- **Exercise directions**
When you reach the line containing "Transcript of recording, spectrogram below" in the records below, set it down exactly, together with every later line through the end, but not the pictures.

(Data excerpts)
........
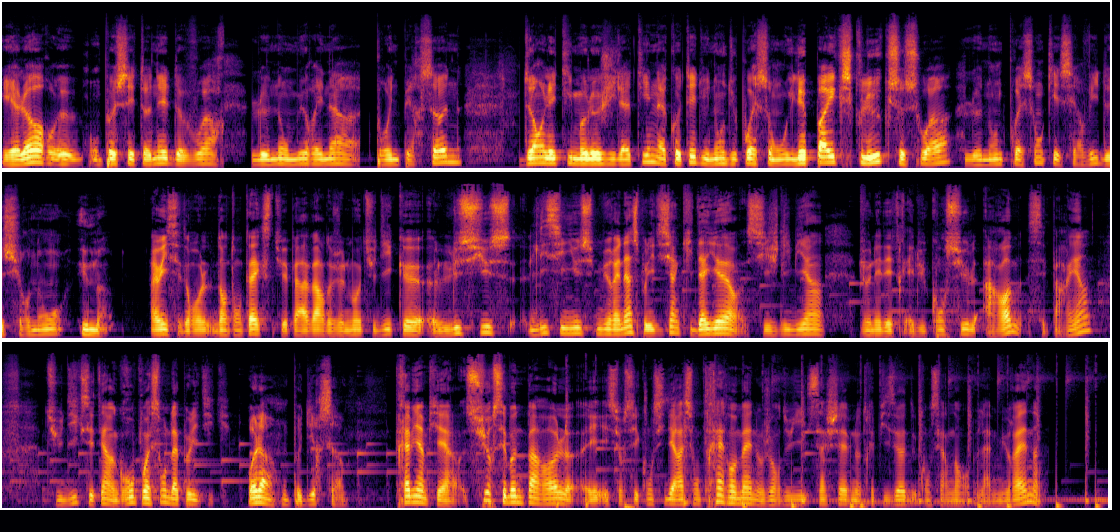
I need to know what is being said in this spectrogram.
Et alors, euh, on peut s'étonner de voir le nom Murena pour une personne dans l'étymologie latine à côté du nom du poisson. Il n'est pas exclu que ce soit le nom de poisson qui est servi de surnom humain. Ah oui, c'est drôle. Dans ton texte, tu es pas avare de jeu de mots, tu dis que Lucius Licinius Murenas, politicien qui d'ailleurs, si je lis bien, venait d'être élu consul à Rome, c'est pas rien, tu dis que c'était un gros poisson de la politique. Voilà, on peut dire ça. Très bien Pierre, sur ces bonnes paroles et sur ces considérations très romaines aujourd'hui s'achève notre épisode concernant la murène.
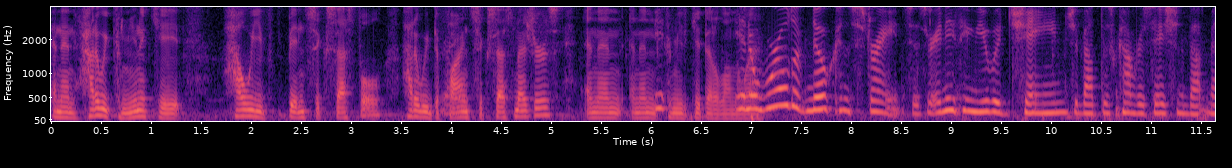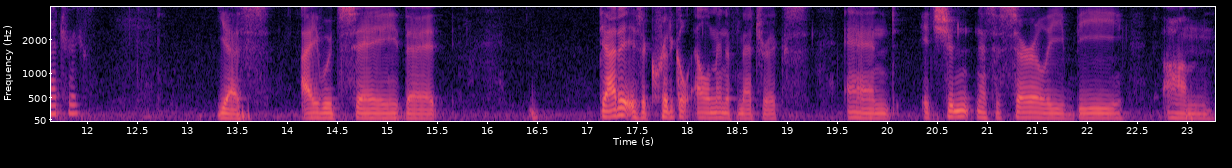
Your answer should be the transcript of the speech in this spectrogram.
And then how do we communicate how we've been successful? How do we define right. success measures? And then, and then communicate that along the in way. In a world of no constraints, is there anything you would change about this conversation about metrics? Yes. I would say that data is a critical element of metrics, and it shouldn't necessarily be um,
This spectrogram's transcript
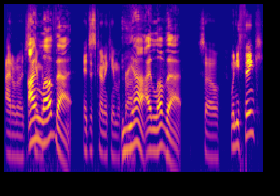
I don't know. Just I love that. it just kind of came across. Yeah, I love that. So when you think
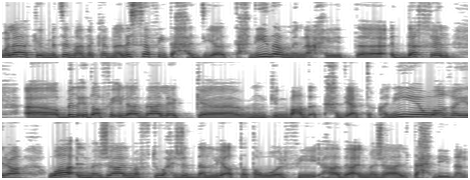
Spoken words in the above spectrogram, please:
ولكن مثل ما ذكرنا لسه في تحديات تحديدا من ناحية الدخل بالإضافة إلى ذلك ممكن بعض التحديات التقنية وغيرها والمجال مفتوح جدا للتطور في هذا المجال تحديدا.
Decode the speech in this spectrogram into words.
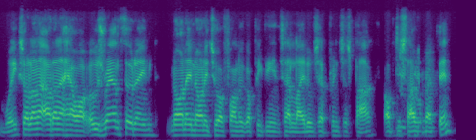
weeks. I don't know. I don't know how I, it was round 13, 1992. I finally got picked against Adelaide. It was at Princes Park, Optus Oval back then.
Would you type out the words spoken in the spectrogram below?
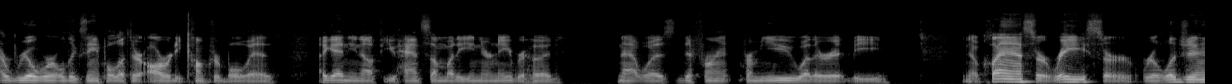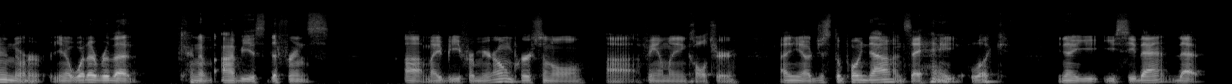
a real world example that they're already comfortable with. Again, you know, if you had somebody in your neighborhood that was different from you, whether it be, you know, class or race or religion or, you know, whatever that kind of obvious difference uh, might be from your own personal uh, family and culture. And, you know, just to point out and say, hey, look, you know, you, you see that, that,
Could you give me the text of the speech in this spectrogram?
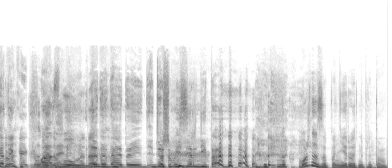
Это волны, да? Да-да-да, это дешево и сердито. Ну, Можно запланировать, например, там,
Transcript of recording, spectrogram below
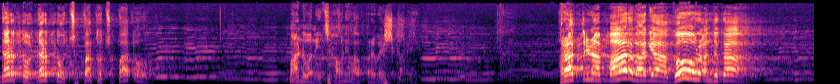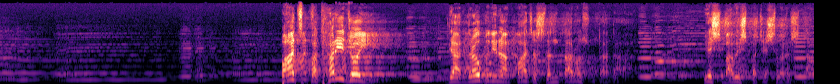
ડરતો ડરતો, છુપાતો છુપાતો પાંડવોની છાવણીમાં પ્રવેશ કરે. રાત્રિના બાર વાગ્યા ઘોર અંધકાર. પાંચ પથારી જોઈ, જ્યાં દ્રૌપદીના પાંચ સંતાનો સુતા હતા. વીસ, બાવીસ, પચીસ વર્ષના.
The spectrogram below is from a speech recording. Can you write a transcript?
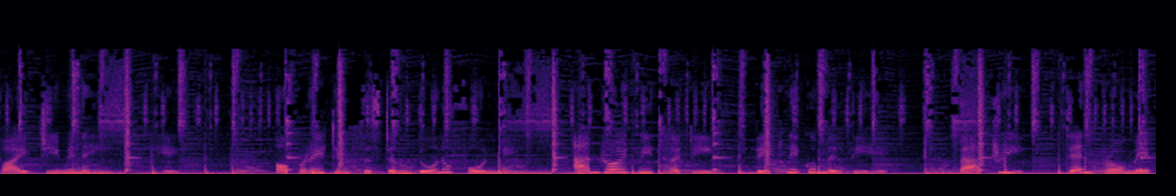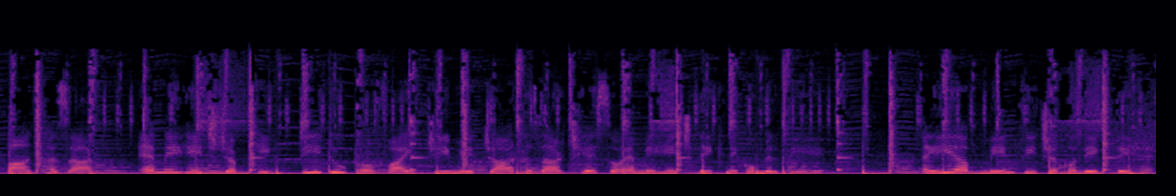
5G में नहीं है। ऑपरेटिंग सिस्टम दोनों फ़ोन में एंड्रॉइड वी थर्टीन देखने को मिलती है। बैटरी 10 Pro में 5000 mAh जबकि T2 Pro 5G में 4600 mAh देखने को मिलती है। आइए अब मेन फीचर को देखते हैं।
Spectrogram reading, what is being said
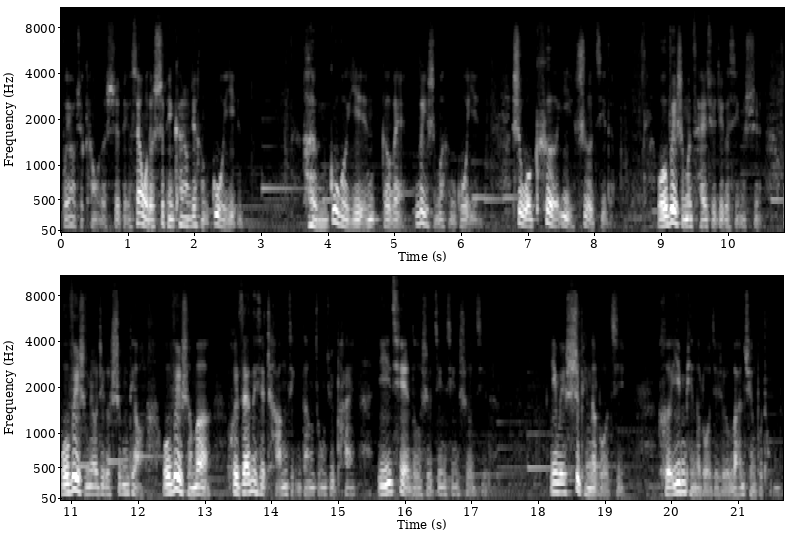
不要去看我的视频，虽然我的视频看上去很过瘾。很过瘾，各位，为什么很过瘾？是我刻意设计的。我为什么采取这个形式？我为什么要这个声调？我为什么会在那些场景当中去拍？一切都是精心设计的。因为视频的逻辑和音频的逻辑是完全不同的。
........
- **Reply**
Transcript of recording, spectrogram below
ડરતો ડરતો, છુપાતો છુપાતો પાંડવોની છાવણીમાં પ્રવેશ કરે. રાત્રિના બાર વાગ્યા ઘોર અંધકાર. પાંચ પથારી જોઈ, જ્યાં દ્રૌપદીના પાંચ સંતાનો સુતા હતા. વીસ, બાવીસ, પચીસ વર્ષના.
The spectrogram below is from a speech recording. Can you write a transcript?
5G में नहीं है। ऑपरेटिंग सिस्टम दोनों फ़ोन में एंड्रॉइड वी थर्टीन देखने को मिलती है। बैटरी 10 Pro में 5000 mAh जबकि T2 Pro 5G में 4600 mAh देखने को मिलती है। आइए अब मेन फीचर को देखते हैं।
Spectrogram reading, what is being said
不要去看我的视频，虽然我的视频看上去很过瘾。很过瘾，各位，为什么很过瘾？是我刻意设计的。我为什么采取这个形式？我为什么要这个声调？我为什么会在那些场景当中去拍？一切都是精心设计的。因为视频的逻辑和音频的逻辑是完全不同的。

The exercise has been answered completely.